__Instructions to follow__.
The pictures stay out; everything else in the entries below must be returned exactly.
[[ Data for this task open ]]
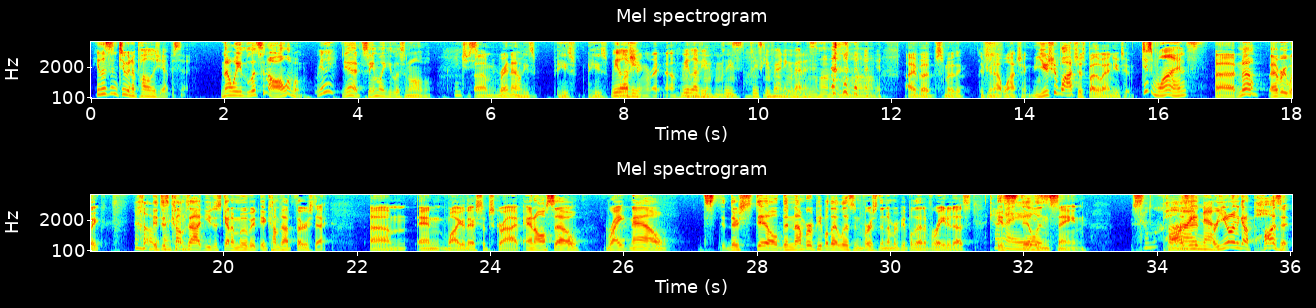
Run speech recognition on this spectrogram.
He listened to an apology episode. No, we listen to all of them. Really Yeah, it seemed like he listened to all of them. interesting. Um, right now, he's he's he's We blushing right now. we love you. Please, please keep writing about us. I have a smoothie. If you're not watching, you should watch us. By the way, on YouTube. Just once. Uh, no, every week. Oh, it just okay. comes out. You just got to move it. It comes out Thursday. Um, and while you're there, subscribe. And also, right now, there's still the number of people that listen versus the number of people that have rated us is still insane. Come on. Pause it, or you don't even got to pause it.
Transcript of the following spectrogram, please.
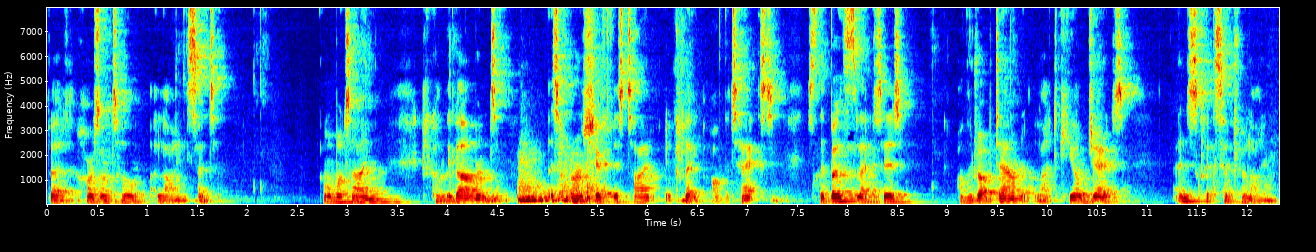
the horizontal align center. One more time, click on the garment, let's hold on shift this time and click on the text. So they're both selected. On the drop down, align to key object, and just click center align.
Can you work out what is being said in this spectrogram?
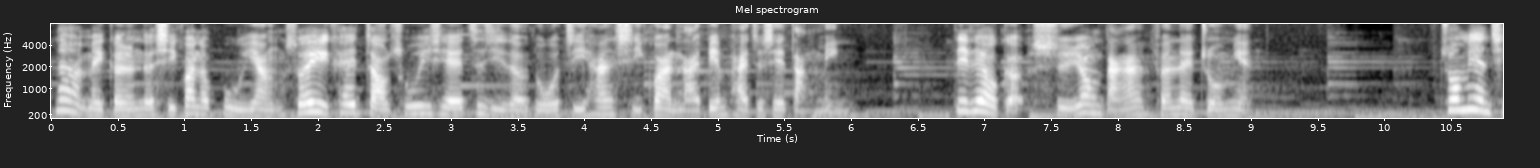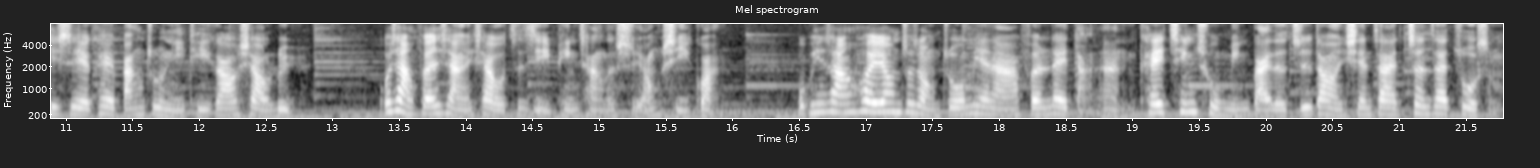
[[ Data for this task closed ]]
__Problem solution__.
Run speech recognition on this spectrogram.
He listened to an apology episode. No, we listen to all of them. Really Yeah, it seemed like he listened to all of them. interesting. Um, right now, he's he's he's We blushing right now. we love you. Please, please keep writing about us. I have a smoothie. If you're not watching, you should watch us. By the way, on YouTube. Just once. Uh, no, every week. Oh, it just okay. comes out. You just got to move it. It comes out Thursday. Um, and while you're there, subscribe. And also, right now, there's still the number of people that listen versus the number of people that have rated us is still insane. Come on. Pause it, or you don't even got to pause it.
Transcript of the following spectrogram, please.
the horizontal align center. One more time, click on the garment, let's hold on shift this time and click on the text. So they're both selected. On the drop down, align to key object, and just click center align.
Can you work out what is being said in this spectrogram?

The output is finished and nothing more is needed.